Listening to the Sun
Every year around mid-January I begin to feel that the sunlight has a different quality about it, compared to, say, a month ago. It could be that there’s more of it: in January we gain 1.5 – 2 minutes of sunlight each day, during February we add 2.5 minutes daily. But what I feel in the sunlight seems more related to quality rather than to quantity. The light seems to call to me to get outside, into nature; to take in and partake in the slow reawakening of the natural world.
Being outside in nature at this time of year offers a quiet, slower-paced environment to explore, with or without snow. A prolonged stillness as we head toward the Vernal Equinox.
Yet within the feelings of stillness and quiet bestowed by the woods in January there is tremendous movement occurring, just outside the scope of what we can observe.
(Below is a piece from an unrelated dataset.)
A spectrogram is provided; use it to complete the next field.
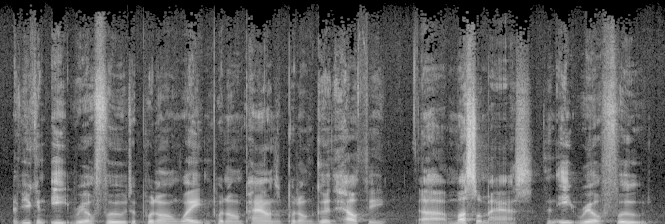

Movement within the earth is already brewing to bring forth the snow drops and crocuses of late winter, and the actual movement of our earth rotating through space is adding time and luster to the sun’s rays each day. Even when we are still, we are anything but! Consider some of the things that the earth – with us upon it – is doing:
* spinning around, once in 24 hours, making day and night
* revolving, orbiting the sun, one complete orbit called a year
* spinning around the center of our galaxy, the Milky Way, where we are located in one of it’s ‘arms’
* our solar system moving along with our Milky Way galaxy as it speeds through space
* and presumably on and on…
It makes me dizzy just trying to think about it. Dramamine anyone?
Imagine that the earth’s movements listed above had audible sounds connected with them! This time of year would be anything but quiet. Perhaps we’d think of winter as that special season when our world gets quiet enough for us to hear the music of the spheres.